I was lucky enough to see David J Roch at the launch of exciting film/music venture City Sessions, which has been set up by the lovely Matthew Lawes (@mattylawes if you’re on twitter.) The video I’ve included is one of the installments from Matt and co’s City Sessions, check the rest out, here. Anyway, more about that another time, what follows is my review of Roch’s album, originally written for The 405, published here.
Say what you want about David J Roch but one thing is for sure; he possesses a pretty impressive set of pipes. Pretty outstanding actually, he can switch from bluesy baritone to soaring falsetto with not so much as a second thought – making his debut album one that can’t fail to make you sit up and listen.
The first track, ‘The Lost Child’ is as good a showcase of this as any. It starts quietly, just an electric guitar and Roch’s voice residing very much at the higher end of the scales – almost piercing, but as instruments join in so Roch’s voice warms up, leading to an impassioned chorus of “all I’ve got is love.”
Roch definitely appears to have adopted the wear-your-heart-on-your-sleeve approach to songwriting. For example, in ‘Hour of Need’ he sings, “I’m so ashamed of what I’ve done and yet so afraid of what’s to come, you gave me up to be lonely with another boy” – making for a heartwarming and honest listen.
The comparisons are many and varied; Damien Rice is one, and there’s something Michael Stipe-esque about his delivery in songs like ‘Bones’. British Sea Power also come to mind, so it’s unsurprising then that Roch provided support for British Sea Power on their most recent tour and I can only imagine won himself a few fans in the process.
‘Lonely Unfinished’ is especially atmospheric mainly because of the use of a church organ, “love is splendid agony” goes the refrain, like a tortured medieval lullaby, and Roch uses his higher range to perfection on this track.
‘Dew’ is reminiscent of some of the more recent sounds of say, Zola Jesus or Hurts both of whom manage to make current music with clear 80s and 90s influences – proof that Roch has more than one string to his bow. ‘Devil Don’t Mind’ harks to a southern gospel sound and Roch has admitted he is a fan of this style of music and indeed jazz.
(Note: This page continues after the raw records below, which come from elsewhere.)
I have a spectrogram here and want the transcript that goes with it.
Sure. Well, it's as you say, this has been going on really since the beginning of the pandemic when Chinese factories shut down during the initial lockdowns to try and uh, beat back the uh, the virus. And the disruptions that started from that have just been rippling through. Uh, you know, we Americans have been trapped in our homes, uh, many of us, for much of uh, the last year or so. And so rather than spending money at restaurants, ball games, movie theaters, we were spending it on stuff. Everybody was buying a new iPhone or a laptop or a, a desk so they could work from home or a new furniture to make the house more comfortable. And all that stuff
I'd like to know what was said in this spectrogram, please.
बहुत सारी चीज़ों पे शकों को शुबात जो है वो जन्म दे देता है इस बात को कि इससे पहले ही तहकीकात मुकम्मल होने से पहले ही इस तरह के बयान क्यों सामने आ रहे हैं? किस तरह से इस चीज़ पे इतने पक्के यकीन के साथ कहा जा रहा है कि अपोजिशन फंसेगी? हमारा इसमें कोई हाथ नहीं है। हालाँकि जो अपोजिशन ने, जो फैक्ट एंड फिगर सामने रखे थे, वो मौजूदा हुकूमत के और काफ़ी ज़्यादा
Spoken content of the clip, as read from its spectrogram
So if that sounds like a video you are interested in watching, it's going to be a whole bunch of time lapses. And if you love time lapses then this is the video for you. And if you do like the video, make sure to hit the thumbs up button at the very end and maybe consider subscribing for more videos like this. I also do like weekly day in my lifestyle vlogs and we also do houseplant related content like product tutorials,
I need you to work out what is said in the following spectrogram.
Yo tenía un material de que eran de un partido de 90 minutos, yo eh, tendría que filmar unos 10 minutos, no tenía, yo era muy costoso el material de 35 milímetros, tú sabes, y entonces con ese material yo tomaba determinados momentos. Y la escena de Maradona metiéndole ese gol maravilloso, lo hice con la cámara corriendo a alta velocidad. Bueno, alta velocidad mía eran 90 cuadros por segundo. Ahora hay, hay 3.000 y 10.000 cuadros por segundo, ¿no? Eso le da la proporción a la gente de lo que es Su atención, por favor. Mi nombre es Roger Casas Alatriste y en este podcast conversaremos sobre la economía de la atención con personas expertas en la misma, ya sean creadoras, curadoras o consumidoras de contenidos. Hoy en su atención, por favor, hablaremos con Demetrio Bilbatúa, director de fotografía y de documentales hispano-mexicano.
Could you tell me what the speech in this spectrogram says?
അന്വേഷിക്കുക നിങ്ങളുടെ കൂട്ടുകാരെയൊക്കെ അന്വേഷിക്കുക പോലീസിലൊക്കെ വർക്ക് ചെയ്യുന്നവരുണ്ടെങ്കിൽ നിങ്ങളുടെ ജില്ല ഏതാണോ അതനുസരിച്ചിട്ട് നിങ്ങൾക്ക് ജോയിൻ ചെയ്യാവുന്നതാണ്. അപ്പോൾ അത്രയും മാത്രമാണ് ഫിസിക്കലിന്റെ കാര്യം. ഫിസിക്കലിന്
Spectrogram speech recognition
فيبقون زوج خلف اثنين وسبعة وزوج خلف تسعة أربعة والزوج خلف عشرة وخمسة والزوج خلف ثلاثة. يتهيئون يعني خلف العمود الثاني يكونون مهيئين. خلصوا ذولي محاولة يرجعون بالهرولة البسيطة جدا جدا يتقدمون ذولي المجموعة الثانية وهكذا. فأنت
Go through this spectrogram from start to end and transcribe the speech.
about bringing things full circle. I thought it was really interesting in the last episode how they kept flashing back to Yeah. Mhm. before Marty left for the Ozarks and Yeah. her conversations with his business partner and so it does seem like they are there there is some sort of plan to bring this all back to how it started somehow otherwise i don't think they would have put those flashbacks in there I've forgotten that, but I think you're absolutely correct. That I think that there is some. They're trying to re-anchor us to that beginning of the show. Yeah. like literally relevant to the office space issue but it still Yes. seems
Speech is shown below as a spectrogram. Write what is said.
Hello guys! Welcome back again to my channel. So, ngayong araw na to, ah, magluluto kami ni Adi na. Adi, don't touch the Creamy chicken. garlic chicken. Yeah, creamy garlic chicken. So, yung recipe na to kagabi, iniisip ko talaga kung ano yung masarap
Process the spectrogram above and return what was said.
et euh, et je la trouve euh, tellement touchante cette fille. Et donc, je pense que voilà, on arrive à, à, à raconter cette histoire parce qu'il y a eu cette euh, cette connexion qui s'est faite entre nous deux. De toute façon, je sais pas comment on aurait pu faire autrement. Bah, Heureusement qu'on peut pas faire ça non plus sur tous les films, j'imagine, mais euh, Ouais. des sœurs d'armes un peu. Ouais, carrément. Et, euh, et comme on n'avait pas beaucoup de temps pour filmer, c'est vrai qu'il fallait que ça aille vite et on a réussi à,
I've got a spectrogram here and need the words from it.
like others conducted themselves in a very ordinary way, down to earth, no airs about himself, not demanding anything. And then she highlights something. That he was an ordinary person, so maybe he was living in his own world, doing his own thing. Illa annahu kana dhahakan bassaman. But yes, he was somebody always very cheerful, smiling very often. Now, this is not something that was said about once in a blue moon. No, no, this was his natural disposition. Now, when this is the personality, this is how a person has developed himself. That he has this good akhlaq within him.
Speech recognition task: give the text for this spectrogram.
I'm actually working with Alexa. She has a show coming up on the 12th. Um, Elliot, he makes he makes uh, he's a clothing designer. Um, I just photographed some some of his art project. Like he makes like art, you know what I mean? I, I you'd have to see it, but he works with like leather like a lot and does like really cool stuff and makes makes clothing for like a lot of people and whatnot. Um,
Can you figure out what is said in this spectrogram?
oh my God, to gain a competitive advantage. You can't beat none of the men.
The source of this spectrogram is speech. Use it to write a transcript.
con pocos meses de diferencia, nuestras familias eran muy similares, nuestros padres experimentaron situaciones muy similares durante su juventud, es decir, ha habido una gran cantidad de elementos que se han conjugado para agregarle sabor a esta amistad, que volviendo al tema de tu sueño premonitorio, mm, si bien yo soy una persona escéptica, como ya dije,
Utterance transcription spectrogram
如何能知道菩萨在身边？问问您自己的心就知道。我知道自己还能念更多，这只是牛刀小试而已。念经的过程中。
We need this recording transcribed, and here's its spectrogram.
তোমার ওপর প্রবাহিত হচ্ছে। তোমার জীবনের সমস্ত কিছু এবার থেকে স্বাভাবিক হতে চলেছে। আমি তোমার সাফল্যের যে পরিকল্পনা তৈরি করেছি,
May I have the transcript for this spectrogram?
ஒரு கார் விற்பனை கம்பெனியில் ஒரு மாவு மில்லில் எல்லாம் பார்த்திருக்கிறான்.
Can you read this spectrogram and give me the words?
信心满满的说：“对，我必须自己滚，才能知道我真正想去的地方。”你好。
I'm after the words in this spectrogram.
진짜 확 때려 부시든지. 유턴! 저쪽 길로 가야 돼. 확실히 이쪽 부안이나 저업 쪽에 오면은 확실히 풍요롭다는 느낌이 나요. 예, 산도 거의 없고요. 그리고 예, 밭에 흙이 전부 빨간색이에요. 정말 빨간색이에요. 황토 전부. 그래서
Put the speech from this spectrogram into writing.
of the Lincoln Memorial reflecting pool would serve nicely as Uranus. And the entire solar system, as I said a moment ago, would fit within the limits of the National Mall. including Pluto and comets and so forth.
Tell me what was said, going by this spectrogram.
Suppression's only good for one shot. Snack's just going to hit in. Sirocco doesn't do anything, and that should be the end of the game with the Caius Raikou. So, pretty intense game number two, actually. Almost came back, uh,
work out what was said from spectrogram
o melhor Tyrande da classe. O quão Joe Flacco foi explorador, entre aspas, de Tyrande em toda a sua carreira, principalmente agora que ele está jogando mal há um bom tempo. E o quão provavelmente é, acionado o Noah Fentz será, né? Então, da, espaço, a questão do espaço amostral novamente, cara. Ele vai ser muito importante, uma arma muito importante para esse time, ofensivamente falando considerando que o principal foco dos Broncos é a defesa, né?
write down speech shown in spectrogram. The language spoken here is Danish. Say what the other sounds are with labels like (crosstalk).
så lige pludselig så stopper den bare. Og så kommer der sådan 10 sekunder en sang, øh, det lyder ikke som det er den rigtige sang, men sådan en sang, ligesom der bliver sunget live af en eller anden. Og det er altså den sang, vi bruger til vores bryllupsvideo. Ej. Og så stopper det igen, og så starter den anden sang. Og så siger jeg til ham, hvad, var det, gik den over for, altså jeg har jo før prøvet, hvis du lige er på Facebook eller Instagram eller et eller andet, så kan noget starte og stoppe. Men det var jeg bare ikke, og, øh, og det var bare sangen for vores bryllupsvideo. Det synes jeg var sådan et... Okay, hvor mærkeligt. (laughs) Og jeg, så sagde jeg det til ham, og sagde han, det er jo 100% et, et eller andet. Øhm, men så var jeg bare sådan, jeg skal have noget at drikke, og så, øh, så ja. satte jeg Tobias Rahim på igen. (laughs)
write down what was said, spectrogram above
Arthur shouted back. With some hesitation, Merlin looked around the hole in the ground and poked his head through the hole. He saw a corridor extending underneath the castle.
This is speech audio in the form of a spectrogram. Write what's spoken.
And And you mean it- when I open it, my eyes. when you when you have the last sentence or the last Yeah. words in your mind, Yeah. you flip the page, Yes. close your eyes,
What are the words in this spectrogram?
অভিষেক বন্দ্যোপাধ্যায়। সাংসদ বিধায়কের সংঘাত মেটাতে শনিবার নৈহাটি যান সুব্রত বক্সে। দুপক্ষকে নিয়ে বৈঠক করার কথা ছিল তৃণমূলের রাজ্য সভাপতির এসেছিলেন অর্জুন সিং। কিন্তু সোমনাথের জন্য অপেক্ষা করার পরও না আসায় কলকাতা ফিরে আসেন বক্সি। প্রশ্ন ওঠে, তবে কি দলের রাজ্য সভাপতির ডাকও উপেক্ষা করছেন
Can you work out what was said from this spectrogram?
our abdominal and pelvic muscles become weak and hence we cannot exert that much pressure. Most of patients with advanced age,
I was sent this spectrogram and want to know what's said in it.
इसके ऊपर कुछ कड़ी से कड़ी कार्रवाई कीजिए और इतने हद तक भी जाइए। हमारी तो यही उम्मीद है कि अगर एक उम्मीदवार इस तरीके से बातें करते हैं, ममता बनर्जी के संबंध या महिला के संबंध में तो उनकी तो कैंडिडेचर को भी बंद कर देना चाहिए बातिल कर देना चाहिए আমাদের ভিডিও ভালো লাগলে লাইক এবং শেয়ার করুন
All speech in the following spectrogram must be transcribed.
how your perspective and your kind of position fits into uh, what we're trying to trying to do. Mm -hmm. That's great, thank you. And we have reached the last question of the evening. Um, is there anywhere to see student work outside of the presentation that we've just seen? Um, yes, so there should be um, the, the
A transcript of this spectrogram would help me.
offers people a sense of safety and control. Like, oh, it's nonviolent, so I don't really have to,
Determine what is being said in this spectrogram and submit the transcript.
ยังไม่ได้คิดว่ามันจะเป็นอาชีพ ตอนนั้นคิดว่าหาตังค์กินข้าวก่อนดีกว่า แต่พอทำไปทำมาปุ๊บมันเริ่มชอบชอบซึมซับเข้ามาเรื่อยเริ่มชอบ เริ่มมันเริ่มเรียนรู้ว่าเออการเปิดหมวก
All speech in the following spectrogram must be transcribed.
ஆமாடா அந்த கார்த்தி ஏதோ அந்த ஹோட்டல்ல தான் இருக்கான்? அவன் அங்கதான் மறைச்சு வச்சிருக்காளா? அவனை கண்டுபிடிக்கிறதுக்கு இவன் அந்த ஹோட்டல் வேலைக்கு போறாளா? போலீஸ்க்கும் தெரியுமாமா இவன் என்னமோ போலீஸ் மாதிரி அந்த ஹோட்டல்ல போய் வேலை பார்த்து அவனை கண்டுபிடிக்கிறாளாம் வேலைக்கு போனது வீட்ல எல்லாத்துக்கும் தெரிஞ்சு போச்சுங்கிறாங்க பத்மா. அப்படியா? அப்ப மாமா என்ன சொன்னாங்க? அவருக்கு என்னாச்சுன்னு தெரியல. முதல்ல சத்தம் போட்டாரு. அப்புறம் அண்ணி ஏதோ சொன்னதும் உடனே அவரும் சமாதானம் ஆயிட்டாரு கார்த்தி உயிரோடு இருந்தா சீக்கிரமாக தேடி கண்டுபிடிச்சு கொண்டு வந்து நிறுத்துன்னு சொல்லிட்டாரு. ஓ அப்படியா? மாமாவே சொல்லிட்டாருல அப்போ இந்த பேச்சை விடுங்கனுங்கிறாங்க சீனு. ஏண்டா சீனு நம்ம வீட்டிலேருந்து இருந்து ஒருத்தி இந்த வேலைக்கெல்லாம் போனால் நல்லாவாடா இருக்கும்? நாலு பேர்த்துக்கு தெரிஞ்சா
Of course, he has put his own slightly macabre spin on proceedings here as everywhere, which results in the killer line, “there’s no point in being well behaved, when you’re stood in your own grave.”
These gothic undertones are common throughout the album and Roch is clearly a bit preoccupied by thoughts and ideas surrounding mortality – ‘Bones’, ‘Skin and Bones’, ‘Devil’ – all are darkly romantic and yet thrillingly uplifting. ‘Skin and Bones’ has single written all over it – close enough to anthemic folk to perhaps permit it some serious radio time ala Mumford & Sons.